*Requirement:*
Find the line below with "Language, sex, state, district, pitch" and the line with "Pitch, talking speed, loudness, syllable rate, sex: 125". Output them and the lines between, exactly, but not the pictures.

*Data shown:*
------
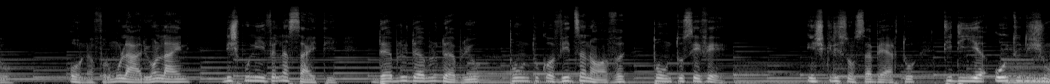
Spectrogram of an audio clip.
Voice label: Spot Alargamento da inscrição para vacina audio crioulo

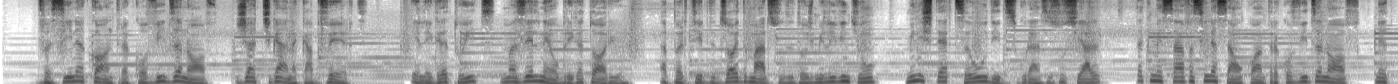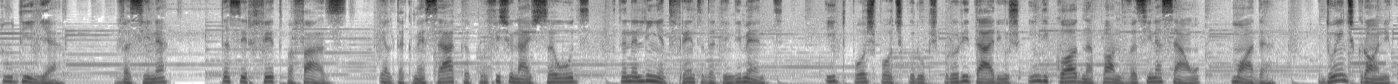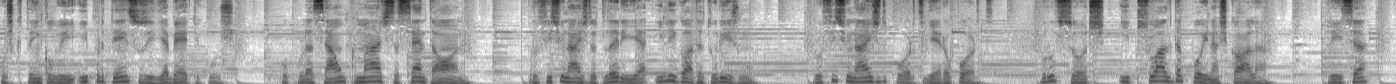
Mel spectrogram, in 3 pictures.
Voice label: Spot Radio Barlavento

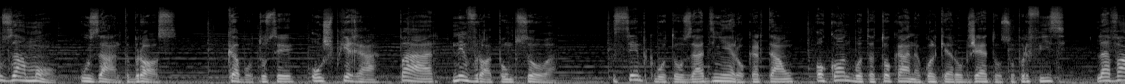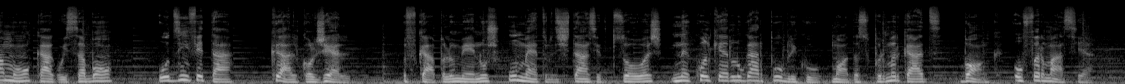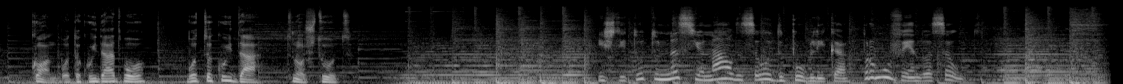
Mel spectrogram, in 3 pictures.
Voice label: Cuidado ao sair de casa crioulo Barlavento

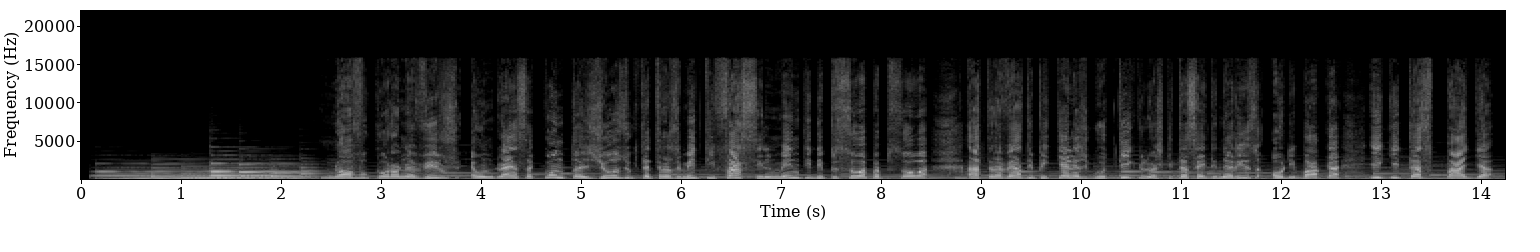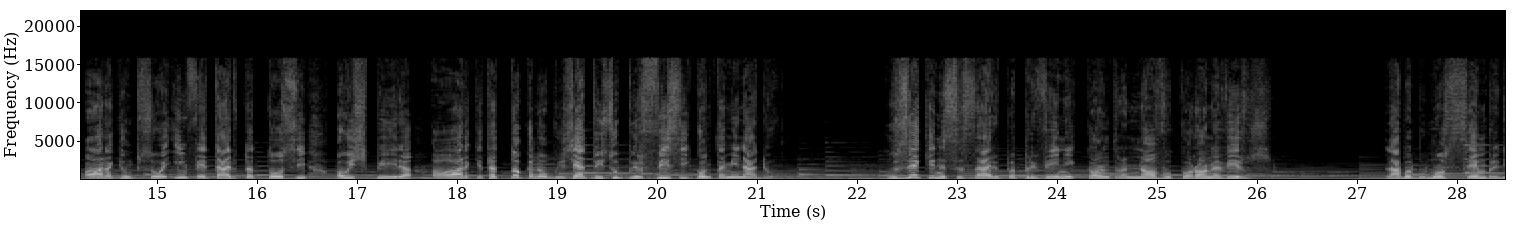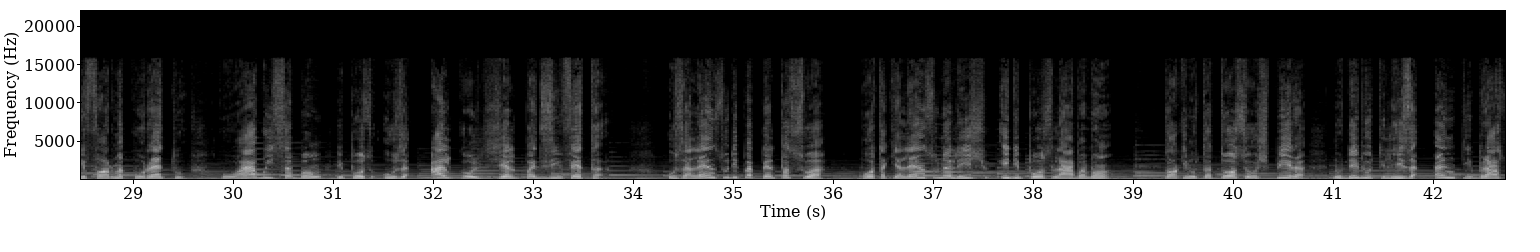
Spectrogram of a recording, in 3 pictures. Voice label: spot radio mensagem em kriolo

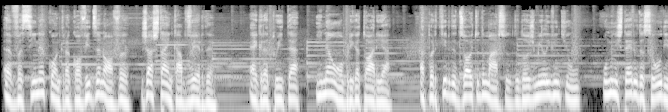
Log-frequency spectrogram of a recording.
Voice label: Spot Radio Portugues

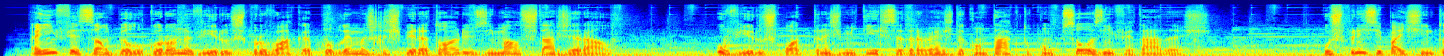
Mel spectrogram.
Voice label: spot corronavirus versão radio

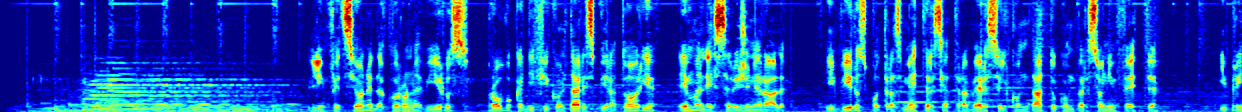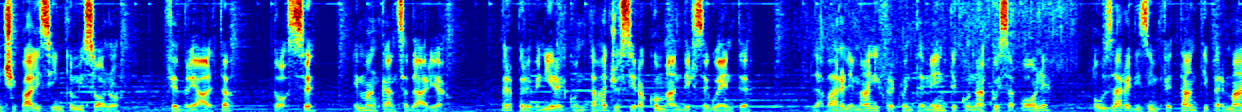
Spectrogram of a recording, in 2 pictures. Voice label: spot corronavirus versão radio italiano

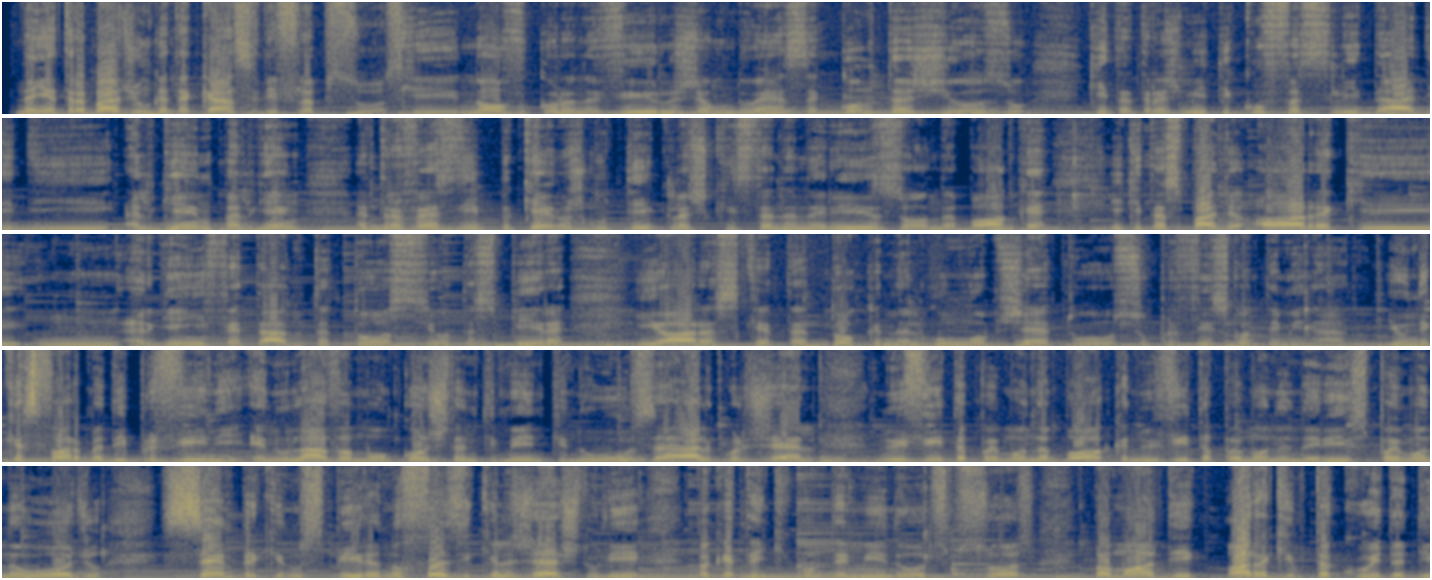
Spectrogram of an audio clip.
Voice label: Spot transmissão figura pública

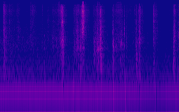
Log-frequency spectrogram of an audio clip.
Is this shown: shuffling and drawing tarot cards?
yes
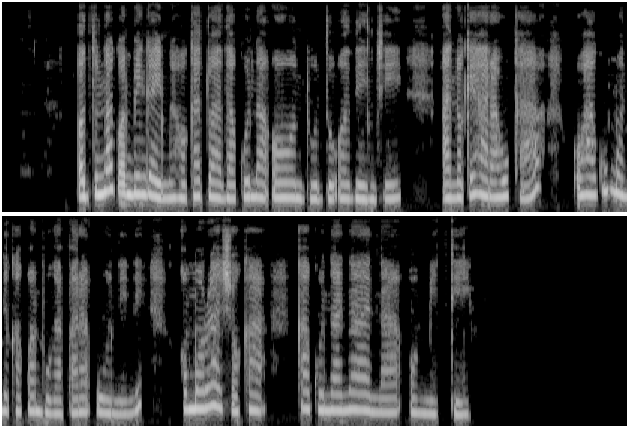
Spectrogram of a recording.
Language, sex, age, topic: Oshiwambo, male, 25-35, agriculture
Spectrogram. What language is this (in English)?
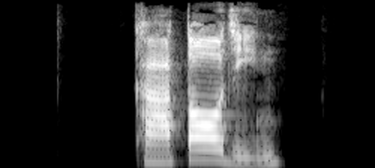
Min Nan Chinese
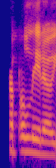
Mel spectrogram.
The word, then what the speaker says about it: Eppolito: I'm not sure how to pronounce her last name. is it Eppolito? Eppolito, yep. Out of Las Vegas, Eppolito Yep.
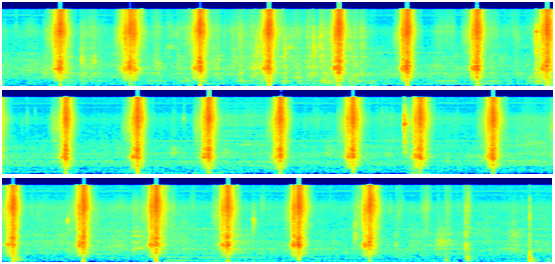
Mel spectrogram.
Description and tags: rice in a plastic container
beat, container, plastic, rice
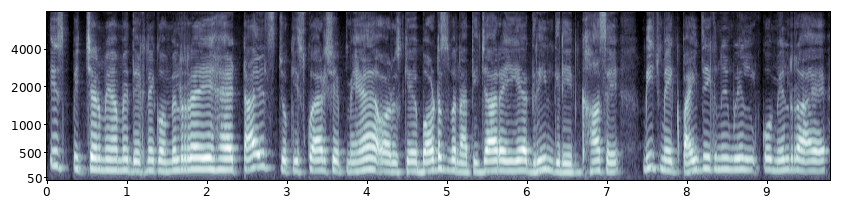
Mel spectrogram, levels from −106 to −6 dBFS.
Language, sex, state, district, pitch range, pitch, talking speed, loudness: Hindi, male, Bihar, Purnia, 175-195 Hz, 180 Hz, 215 wpm, -18 LUFS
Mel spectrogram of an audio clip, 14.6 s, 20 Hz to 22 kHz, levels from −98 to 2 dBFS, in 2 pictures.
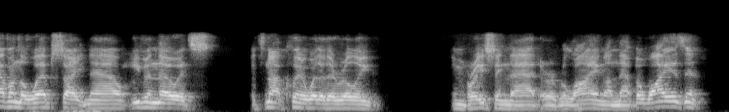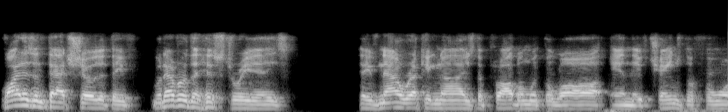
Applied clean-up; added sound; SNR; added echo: neural mask model Resemble Enhance denoiser.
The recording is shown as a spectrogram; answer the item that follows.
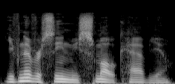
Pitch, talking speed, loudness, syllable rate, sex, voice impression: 110 Hz, 240 wpm, -19 LUFS, 6.1 syllables/s, male, masculine, adult-like, tensed, powerful, bright, raspy, intellectual, slightly mature, friendly, wild, lively, slightly light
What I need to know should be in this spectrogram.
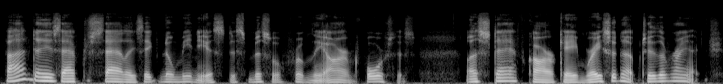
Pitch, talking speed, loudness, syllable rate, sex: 125 Hz, 160 wpm, -19 LUFS, 4.6 syllables/s, female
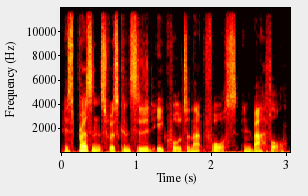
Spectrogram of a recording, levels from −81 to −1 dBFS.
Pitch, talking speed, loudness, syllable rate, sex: 105 Hz, 195 wpm, -20 LUFS, 6.1 syllables/s, male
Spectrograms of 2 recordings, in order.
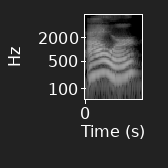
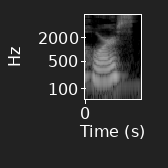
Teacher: in hour the h is not aspirated and in horse it is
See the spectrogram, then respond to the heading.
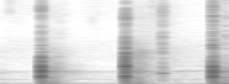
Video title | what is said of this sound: Deadly Snake Encounter While Exploring New Caves - #caveexploration | I don't like the sound of that. It almost sounds hollow.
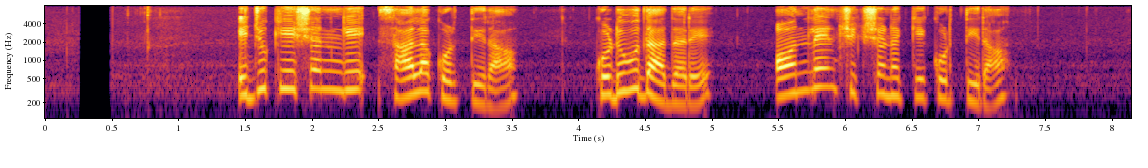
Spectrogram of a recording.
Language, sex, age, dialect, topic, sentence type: Kannada, female, 56-60, Coastal/Dakshin, banking, question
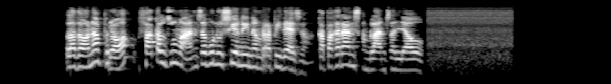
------
*Reply:*
Language, sex, state, district, pitch range, pitch, talking speed, loudness: Hindi, male, Bihar, Purnia, 175-195 Hz, 180 Hz, 215 wpm, -18 LUFS
Mel spectrogram of an audio clip, 14.6 s, 20 Hz to 22 kHz, levels from −98 to 2 dBFS, in 2 pictures.
Applied clean-up; added sound; SNR; added echo: neural mask model Resemble Enhance denoiser.
The recording is shown as a spectrogram; answer the item that follows.
Pitch, talking speed, loudness, syllable rate, sex, voice impression: 110 Hz, 240 wpm, -19 LUFS, 6.1 syllables/s, male, masculine, adult-like, tensed, powerful, bright, raspy, intellectual, slightly mature, friendly, wild, lively, slightly light
What I need to know should be in this spectrogram.
Pitch, talking speed, loudness, syllable rate, sex: 125 Hz, 160 wpm, -19 LUFS, 4.6 syllables/s, female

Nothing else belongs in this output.